In the fiscal year that ended that same month, 71% of tenants in housing court had full legal representation, according to City Hall.
Officials cited the urgency sparked by the coronavirus pandemic for the June bill.
The pandemic that overwhelmed the city starting in March 2020 also caused significant interruptions to judicial proceedings, including Housing Court.
While the courts weren’t completely shuttered, only one court was open in each borough for emergencies in March and April 2020. Virtual hearings started gradually in May 2020, but many tenants had internet access issues that made attending online hearings challenging.
The financial hit also prompted the partial statewide eviction moratorium, which, after a number of extensions, is slated to expire Jan. 15. Gov. Kathy Hochul has indicated that she does not support any further extensions.
Whenever expiration comes, it will put the right-to-counsel system to its greatest stress test yet. The program is funded at $166 million in the fiscal year that ends June 30, according to city officials — which includes $66 million in federal funds.
Housing Court lawyers credit the right to counsel for keeping New York City tenants stable even while hundreds of thousands struggled to pay rent during the pandemic, when unemployment skyrocketed to 20% and is now at 9%.
“The fact that we had this law in place I think ensured that so many people who would have lost their homes didn’t,” said Jonathan Fox, director of the tenants’ rights unit at New York Legal Assistance Group. “The very unfortunate developments we saw in other jurisdictions, with people losing their homes during the pandemic left and right through no fault of their own, it just didn’t happen here.”
This included successfully filing a flurry of so-called lockout cases against landlords who changed locks in illegal attempts to circumvent the eviction moratorium.
But the potential expiration of the moratorium, on top of cases that were paused for the duration of the pandemic, has legal aid groups concerned over their ability to handle the workload.
As of last month, there were more than 220,000 eviction cases pending in New York City, according to state court officials
“The idea that there are enough legal service providers and enough attorneys for every case that’s coming out is just not true,” said Hillery, of Riseboro. “At some point, we’re all going to reach a tipping point where we’re inundated with cases we can’t adequately prepare for or give attention to like we previously could.”
Siddique says the fear is that the post-pandemic flood of cases will yield a surge in evictions and a new homelessness crisis.

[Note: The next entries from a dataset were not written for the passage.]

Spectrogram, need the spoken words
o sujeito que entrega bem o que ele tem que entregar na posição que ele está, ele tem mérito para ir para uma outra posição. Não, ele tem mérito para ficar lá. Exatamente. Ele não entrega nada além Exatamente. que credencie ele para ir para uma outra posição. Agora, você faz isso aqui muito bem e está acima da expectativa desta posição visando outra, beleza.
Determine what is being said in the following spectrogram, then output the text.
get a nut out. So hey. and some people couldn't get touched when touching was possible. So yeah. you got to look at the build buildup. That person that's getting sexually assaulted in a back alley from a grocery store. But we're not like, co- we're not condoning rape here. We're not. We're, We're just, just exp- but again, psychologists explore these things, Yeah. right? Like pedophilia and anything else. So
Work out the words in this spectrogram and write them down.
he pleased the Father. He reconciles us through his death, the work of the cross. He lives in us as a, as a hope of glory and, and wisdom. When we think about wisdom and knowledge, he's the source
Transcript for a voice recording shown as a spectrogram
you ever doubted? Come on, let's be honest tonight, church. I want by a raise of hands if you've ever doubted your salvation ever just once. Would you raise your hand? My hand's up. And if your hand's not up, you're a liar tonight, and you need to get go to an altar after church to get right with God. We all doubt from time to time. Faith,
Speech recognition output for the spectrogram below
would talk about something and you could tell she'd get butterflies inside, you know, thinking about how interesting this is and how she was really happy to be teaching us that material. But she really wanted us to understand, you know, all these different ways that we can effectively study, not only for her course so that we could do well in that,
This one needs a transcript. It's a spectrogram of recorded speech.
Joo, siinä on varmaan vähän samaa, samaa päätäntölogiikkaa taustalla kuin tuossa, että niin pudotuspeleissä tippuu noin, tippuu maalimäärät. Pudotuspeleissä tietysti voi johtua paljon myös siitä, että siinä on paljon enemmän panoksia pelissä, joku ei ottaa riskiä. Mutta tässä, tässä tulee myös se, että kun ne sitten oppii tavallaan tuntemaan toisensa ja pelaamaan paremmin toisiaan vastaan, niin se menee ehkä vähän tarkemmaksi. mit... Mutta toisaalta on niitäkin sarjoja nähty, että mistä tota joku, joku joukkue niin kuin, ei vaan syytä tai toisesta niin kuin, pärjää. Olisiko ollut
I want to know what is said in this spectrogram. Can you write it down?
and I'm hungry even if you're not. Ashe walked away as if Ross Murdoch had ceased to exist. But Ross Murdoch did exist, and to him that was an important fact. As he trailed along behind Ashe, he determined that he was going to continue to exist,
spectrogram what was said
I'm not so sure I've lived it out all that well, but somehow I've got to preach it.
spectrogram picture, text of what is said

“The courts, the judges themselves, are really counting on the availability of legal service providers to stem what all of us stakeholders in this housing eviction world fear that there will be on the heels of the pandemic,” he said. “The right to counsel will not necessarily prevent every single eviction, but it will prevent a great proportion of them.”